- unoccupied classroom reverberation must not surpass .6 seconds in smaller classrooms or .7 second in large rooms

standards for optimal speech understanding (ANSI and ASHA)

49

intervention for persons who have not developed listening speech and language skills - pre lingual
-- auditory training or speech and language therapy for children who have hearing loss

habilitation

50

focus more on adults and older children that have developed speech and language - postlingual

rehabilitation

51

rehabilitation includes

diagnosis of hearing loss
provided listening devices
follow up support services, such as communication strategies, auditory and speechreading training

52

steps of aural rehabilitation

evaluation
preparation/ development of aural (re)habilitation strategy
counseling
communication mode
listening devices
early intervention program

53

children with HL will not catch up without

intervention

54

what causes hearing loss? Risk factors:

low birth weight/ premature
family history
maternal diabetes
in utero infections
ototoxic medications
low apgar score
use of ventilator for 5 days or more
craniogacial anomalies
physical manifestations related to syndrome
bacterial meningitis
hyperbillirubinemia

55

_______of children with HL do no have risk factors at birth

50%

56

goals of early intervention:

-to enhance the infant's or toddler's development
- minimize the possibility of developmental delay
-to enhance the family's ability to accommodate the child's needs

57

written document developed by a team of health care professionals and the family

IFSP individualized family service plan

58

the form or type of communication used
-- determined early in the process
-- prevents confusion with the child
--everyone is in agreement and on the same page

mode of communication

59

the means used to share info between you and your child, it may include speech, sign, writing, hand gestures, or any other system of shared symbols

communication mode types

60

manual system of communication used by members of the deal culture in the USA

american sign language (ASL)

61

children with significant hearing loss learn ASL as first language and then later learn english in school, as they develop reading and writing skills

bilingual/ bicultural model

62

-culturally and linguistically distinct from the hearing society
- a community primary composed of individuals who have pre lingual deafness and identify with the Deaf culture rather than feel like they are a part of hearing culture

deaf community

63

-has the same syntactic structure as english
-can speak simultaneously while signing
-corresponds to english words

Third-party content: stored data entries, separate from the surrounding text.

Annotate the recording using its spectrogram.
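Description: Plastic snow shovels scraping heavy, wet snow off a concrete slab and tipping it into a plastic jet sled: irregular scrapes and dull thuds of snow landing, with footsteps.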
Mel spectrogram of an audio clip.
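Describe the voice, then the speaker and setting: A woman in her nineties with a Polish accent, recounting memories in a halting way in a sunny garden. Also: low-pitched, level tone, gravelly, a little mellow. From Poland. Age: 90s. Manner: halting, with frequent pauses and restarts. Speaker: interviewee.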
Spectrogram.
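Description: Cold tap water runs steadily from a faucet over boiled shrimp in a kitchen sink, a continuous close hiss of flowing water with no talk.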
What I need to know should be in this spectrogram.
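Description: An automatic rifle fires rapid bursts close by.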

manually coded english

64

-system fro enhancing speech reading, uses phonemically based gestures to distinguish between similar visual speech patterns
-not widely used
- talker speaks while simultaneously cueing the message
- uses 8 different hand shapes to distinguish consonants and 6 locations on face and neck are used to distinguish vowels

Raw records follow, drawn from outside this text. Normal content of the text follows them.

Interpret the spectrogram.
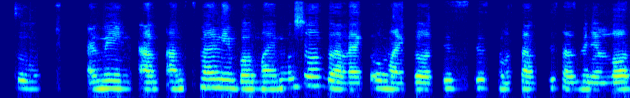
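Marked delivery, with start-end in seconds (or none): none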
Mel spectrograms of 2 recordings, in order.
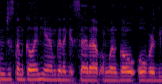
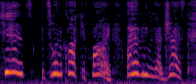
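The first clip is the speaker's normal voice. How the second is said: higher, breezy friend voice; imitating a friend; 14 semitones higher than usual. Study group lady reassuring her, imitated higher and breezy. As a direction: play the unbothered friend, pitched up. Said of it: "she was like".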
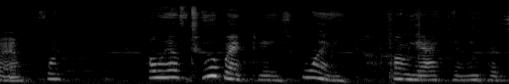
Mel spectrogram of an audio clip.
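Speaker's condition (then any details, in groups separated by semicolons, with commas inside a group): Brain injury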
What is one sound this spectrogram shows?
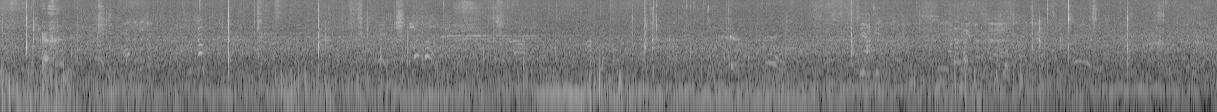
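Young men call out to each other at a distance across an open field.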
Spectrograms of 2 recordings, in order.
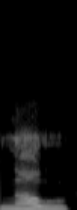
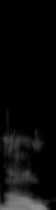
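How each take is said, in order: First: The pitch is low and falls. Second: The pitch is low and rises. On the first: "low falling in example six" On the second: "low rising in example seven"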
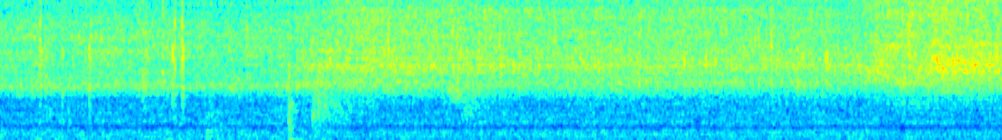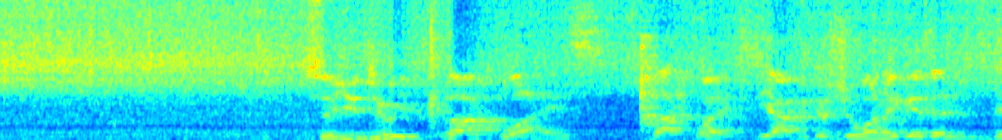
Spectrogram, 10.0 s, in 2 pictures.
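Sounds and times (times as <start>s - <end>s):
fish sizzling on grill pan: 0.0s - 10.0s.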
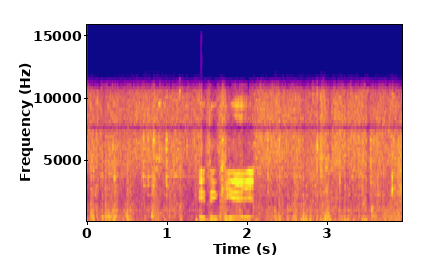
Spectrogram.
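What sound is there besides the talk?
train running on the Ooty railway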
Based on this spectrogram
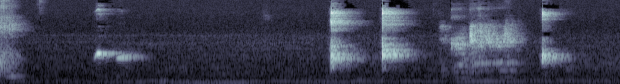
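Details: A female pet African grey parrot indoors during her normal morning routine. A short whistled note is followed by sharp, harsh squawks and a buzzy, chattering call, each separated by brief pauses.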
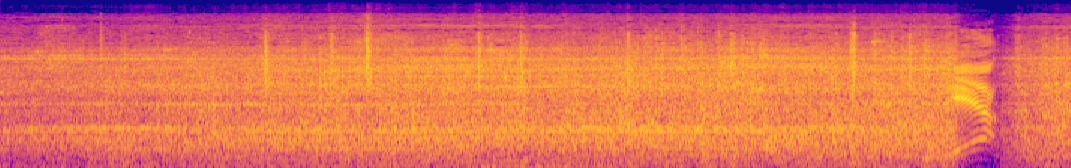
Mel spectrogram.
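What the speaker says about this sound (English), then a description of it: "Lake Superior Railroad heading south." A Lake Superior Railroad train heading south in a snowstorm near Randville, Michigan rumbles past steadily, a loud continuous roll with faint clickety-clack and brief wheel squeal, ending in a sudden swooping whoosh.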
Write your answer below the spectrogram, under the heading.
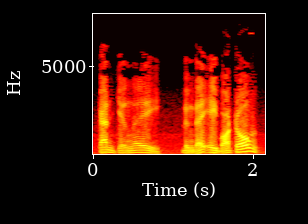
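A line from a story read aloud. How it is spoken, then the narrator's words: Lowered voice. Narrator (Vietnamese): Bèn hạ giọng, nói với đám nha dịch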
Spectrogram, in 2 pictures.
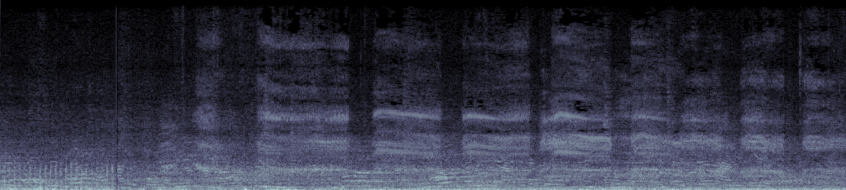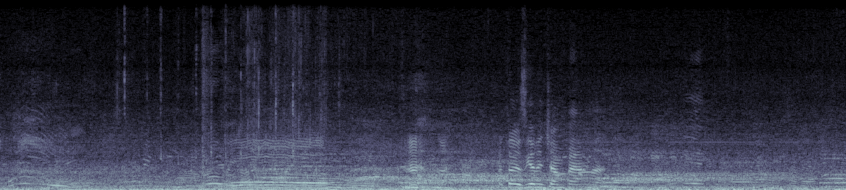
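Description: Water laps gently against a wooden dock.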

cued speech

65

the language used by persons with normal hearing

aural / oral language

66

utilize both vision and hearing to recognize speech

multi-sensory approach

67

encourages child to develop listening behaviors and help develop spoken communication by relying on residual hearing rather than vision

auditory- verbal approach

68

advocated the use of residual hearing ONLY

unisensory approach

69

professionals will work with your children on the development of the four auditory skill levels

sound awareness
sound discrimination
identification
comprehension

70

awareness that a sound is present

sound awareness

71

listener can identify the auditory stimuli

sound identification

72

understanding the meaning of spoken language

comprehension

73

auditory training is provided to children from an

audiologist or a speech pathologist

74

who makes the decision of the communication mode?

the parents

75

factors that affect which is the best mode of communication for each child

-age of HL onset/ degree of HL
- prelingual vs postlingual
-cultural implications (deaf community )